These sorts of capabilities could perhaps be packaged as bundles of highly configurable services, likely some mixture of containers, functions, and batch jobs. The applications of the app-native paradigm will be able to sew and splice them together with aplomb.
And remember, app-native applications will be globally distributed by default and have all of the capabilities mentioned in the list in the previous “plumbing” section. If chat, notes, task tracking, and the like are basically modules or libraries, then the app-native applications of the future will probably blow our minds the way that FourSquare did in 2010.
The OSS projects of the app-native era will be focused on application-specific functionality that we now see needlessly reproduced and reinvented over and over again.
The app-native tool ecosystem
A move in the direction of app-native OSS would inevitably lead to a profusion of new tools focused on a new set of concerns. I can venture some guesses on what tools we could expect:
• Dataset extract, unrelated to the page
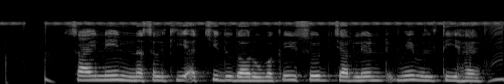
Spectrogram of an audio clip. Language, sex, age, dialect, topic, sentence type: Hindi, male, 25-30, Marwari Dhudhari, agriculture, statement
- Data relationships would become a primary locus of activity. Most OSS activity around data is still in “plumbing” land, e.g. SQL and NoSQL databases, message queues, streaming data platforms. App-native projects would instead be focused on application-specific data type constellations and the tooling around them. In recent years we’ve seen an intensified focus on type safety and validation in programming languages, schema definition languages à la GraphQL and Protocol Buffers, and client libraries. This trend will certainly continue.
- Integrations would continue to be a major source of OSS activity, but app-native integrations will be between feature-rich app-native components rather than between “pipes.” Today: let’s a MySQL connector for Kafka. Tomorrow: let’s build an OSS chat platform that seamlessly interoperates with any OSS calendar system built in accordance with a collaborative OSS calendar app specification.
- Extension mechanisms would be deeply woven into app-native OSS platforms. Project collaborators would make careful decisions about the boundary line between core data types and extension-driven domains. An OSS task tracking platform, for example, may have built-in concepts of users, tasks, task statuses, and boards, but also enable application engineers to add, for example, a wide range of task-specific features via an extension interface that’s both well understood and a project of cross-project, specification-driven collaboration. Can you think of any two OSS projects that use the same extension mechanism? I honestly can’t.
New projects, new tools. The app-native tool ecosystem will be heavily focused on data engineering with an eye to user experience.
App-native OSS and the future of value creation
Prior to the “app native” stage of OSS, there will continue to be tons of new user-facing value created from continuously reinventing the app “wheels” listed above (notes, calendars, project management, chat, etc.). The emergence of app-native projects—projects that can safely assume the presence of a “cloud OS,” a networking control plane, etc.—will facilitate the building of newer and more complex wheels instead.
App-native development will not kill proprietary software and it won’t make everything collaborative in the OSS mold. The same kind of burn-and-churn competition we see in the industry will continue apace. What we will see, however, is a shift in the locus of OSS work and vision away from nuts and bolts and toward end users.
In the app-native paradigm, making money on software will involve intelligently utilizing app-native capabilities developed in the open, plus some application-specific “special sauce” on top. Some wheels will continue to be reinvented but they’ll be different wheels.
I, for one, am excited to see it all slowly take shape.